  • 4.1.3 Position Sizing: Determine the appropriate amount of capital to allocate to each investment based on your risk tolerance and portfolio objectives.
  • 4.1.4 Risk-Reward Analysis: Assess potential risks and rewards before making an investment, ensuring that the potential upside justifies the potential downside.

4.2 Portfolio Diversification

Diversification involves spreading your investments across different stocks, sectors, and geographic regions to reduce risk. By diversifying your portfolio, you can limit the impact of any single investment on your overall returns. Consider the following diversification strategies:

  • 4.2.1 Sector Diversification: Allocate your investments across different sectors (e.g., technology, healthcare, finance) to reduce exposure to sector-specific risks.
  • 4.2.2 Geographic Diversification: Invest in stocks from various countries to lessen the impact of regional economic fluctuations.
  • 4.2.3 Size Diversification: Balance your portfolio by investing in stocks of companies of different sizes, such as small-cap, mid-cap, and large-cap stocks.
  • 4.2.4 Asset Class Diversification: Consider diversifying beyond stocks by including other asset classes, such as bonds, real estate, or commodities, in your portfolio.

Resources for Stock Market Education

To master stock market operations, continuous education is essential. Fortunately, there are numerous resources available to help you expand your knowledge and develop your trading skills.
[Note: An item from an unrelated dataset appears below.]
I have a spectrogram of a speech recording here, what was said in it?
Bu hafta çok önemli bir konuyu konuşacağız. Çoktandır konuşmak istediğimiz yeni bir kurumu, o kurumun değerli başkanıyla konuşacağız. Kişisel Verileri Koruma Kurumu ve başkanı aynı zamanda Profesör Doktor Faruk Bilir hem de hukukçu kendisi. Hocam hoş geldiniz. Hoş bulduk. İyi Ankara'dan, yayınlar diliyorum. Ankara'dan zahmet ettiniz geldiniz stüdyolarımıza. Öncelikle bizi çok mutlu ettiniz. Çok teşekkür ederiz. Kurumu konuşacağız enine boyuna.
Here are some valuable resources to consider:

5.1 Online Courses and Tutorials

Online courses and tutorials offer structured learning experiences and can help you gain a solid foundation in stock market operations. Some reputable platforms that offer stock market courses include:

  • 5.1.1 Investopedia Academy: Investopedia Academy provides comprehensive online courses covering various aspects of finance and trading, including stock market operations.
  • 5.1.2 Udemy: Udemy offers a wide range of stock market courses taught by industry experts, from beginner level to advanced strategies.
  • 5.1.3 Coursera: Coursera hosts courses from top universities and institutions worldwide, providing in-depth knowledge on finance and investing.
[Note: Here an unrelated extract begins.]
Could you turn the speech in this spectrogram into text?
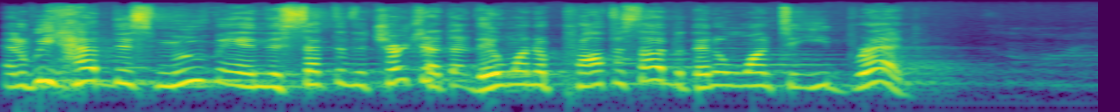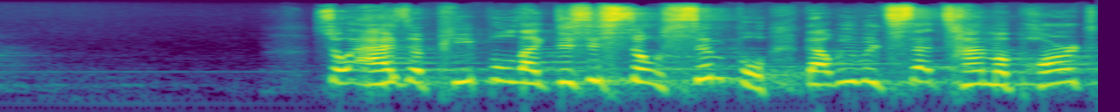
And we have this movement in this sect of the church that they want to prophesy, but they don't want to eat bread. So, as a people, like this is so simple that we would set time apart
5.2 Books on Stock Market Operations

Books are a valuable resource for expanding your understanding of stock market operations. Some highly recommended books on the subject include:

  • 5.2.1 "A Random Walk Down Wall Street" by Burton G. Malkiel: This book offers insights into efficient market theory and provides strategies for long-term investment success.
  • 5.2.2 "The Intelligent Investor" by Benjamin Graham: Benjamin Graham, also known as the "father of value investing," outlines his investment philosophy and offers practical guidance.
  • 5.2.3 "Technical Analysis of the Financial Markets" by John J. Murphy: This comprehensive guide covers technical analysis tools and techniques for identifying trading opportunities.

5.3 Financial News and Analysis Platforms

Staying informed about market trends and news is vital for successful stock market operations. Here are some popular financial news and analysis platforms to consider:

  • 5.3.1 Bloomberg: Bloomberg provides real-time financial data, news, and analysis, covering a wide range of asset classes and markets.
  • 5.3.2 CNBC: CNBC is a leading financial news channel that offers insights into market movements, interviews with industry experts, and analysis.
  • 5.3.3 Financial Times: Financial Times is a renowned newspaper delivering in-depth financial news and analysis, both in print and online.

Conclusion

Mastering the intricacies of stock market operations is a lifelong journey. The stock market presents countless opportunities for wealth creation, but it also carries substantial risks. By understanding the basics, conducting thorough research, adopting effective trading strategies, and managing risk, you can navigate this complex terrain successfully. Remember to continuously educate yourself, stay disciplined, and adapt to the ever-changing market conditions. With dedication and perseverance, you can unlock the potential of stock market operations and pave your way to financial success.


23 October 2023
Written by John Roche